(a) Securing loan regulation by fixation of margin requirements : The Central Bank is empowered to fix the margin and thereby fix the maximum amount which the purchaser of securities may borrow against those securities. Raising of margin curbs the borrowing capacity of the security holder. This is a very effective selective control device to control credit in the speculative sphere without, at the same time, limiting the availability of credit in other productive fields. This device is also useful to check inflation in certain sensitive spots of the economy without influencing the other sectors.
(b) Consumer credit regulation : The regulation of consumer credit consists of laying down rules regarding down payments and maximum maturities of installment credit for the purchase of specified durable consumer goods. Raising the required down payment limits and shortening of maximum period tend to reduce the demand for such loans and thereby check consumer credit.
(c) Issue of directives : The Central Bank also uses directives to various commercial banks. These directives are usually in the form of oral or written statements, appeals, or warnings, particularly to curb individual credit structure and to restrain the aggregate volume of loans.
(d) Rationing of credit : Rationing of credit is a selective method adopted by the Central Bank for controlling and regulating the purpose for which credit is granted or allocated by commercial banks.
(e) Moral suasion : Moral suasion implies persuasion and request made by the Central Bank to the commercial banks to co-operate with the general monetary policy of the former. The Central Bank may also persuade or request commercial banks not to apply for further accommodation from it or not to finance speculative or non-essential activities. Moral suasion is a psychological means of controlling credit; it is a purely informal and milder form of selective credit control.
(f) Direct Action : The Central Bank may take direct action against the erring commercial banks. It may refuse to rediscount their papers, and give excess credit, or it may charge a penal rate of interest over and above the Bank Rate, for the credit demanded beyond a prescribed limit. By making frequent changes in monetary policy, it ensures that the monetary system in the economy functions according to the nation’s needs and goals.

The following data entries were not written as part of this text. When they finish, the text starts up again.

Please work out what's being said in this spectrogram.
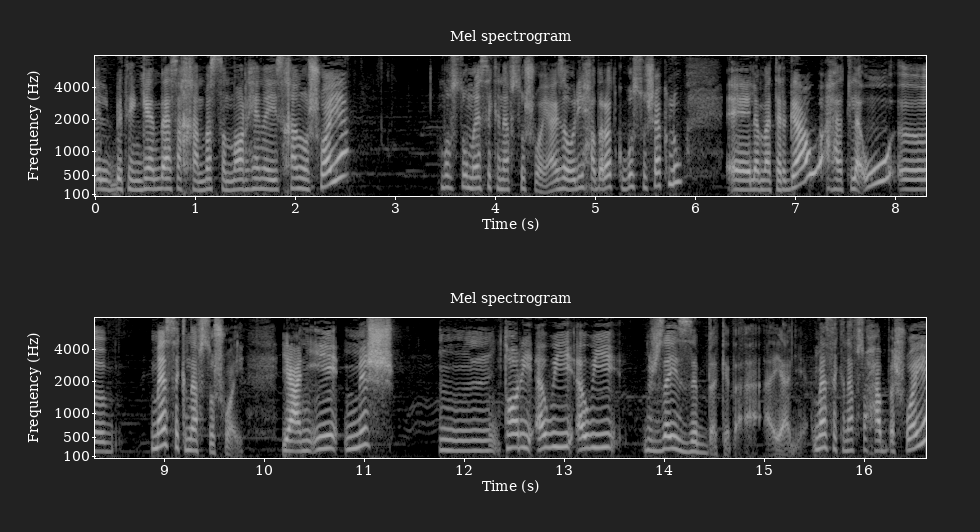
البتنجان ده اسخن بس النار هنا يسخنوا شوية. بصوا ماسك نفسه شوية عايزة أوريه حضراتكم بصوا شكله آه لما ترجعوا هتلاقوه آه ماسك نفسه شوية. يعني إيه؟ مش طري قوي قوي مش زي الزبدة كده. يعني ماسك نفسه حبة شوية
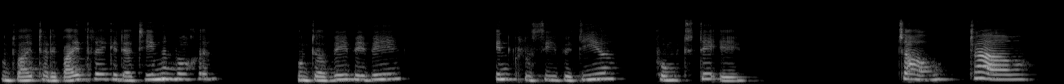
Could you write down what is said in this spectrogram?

At the apex of banking and monetary structure is the Central Bank of the economy. The Central Bank performs the main functions of note issue, banker for the government, credit control, custodian of cash reserves, lender of the last resort etc., India’s Central Bank ‘The Reserve Bank of India’ performs all these functions. The instruments which it uses for controlling credit in the economy are both general (in the form of bank rate, open market operations, reserve rates) and selective (in the form of margin requirements, variable interest rates, regulation of consumer credit and so on). Credit policy is amended from time to time to suit the needs of the economy.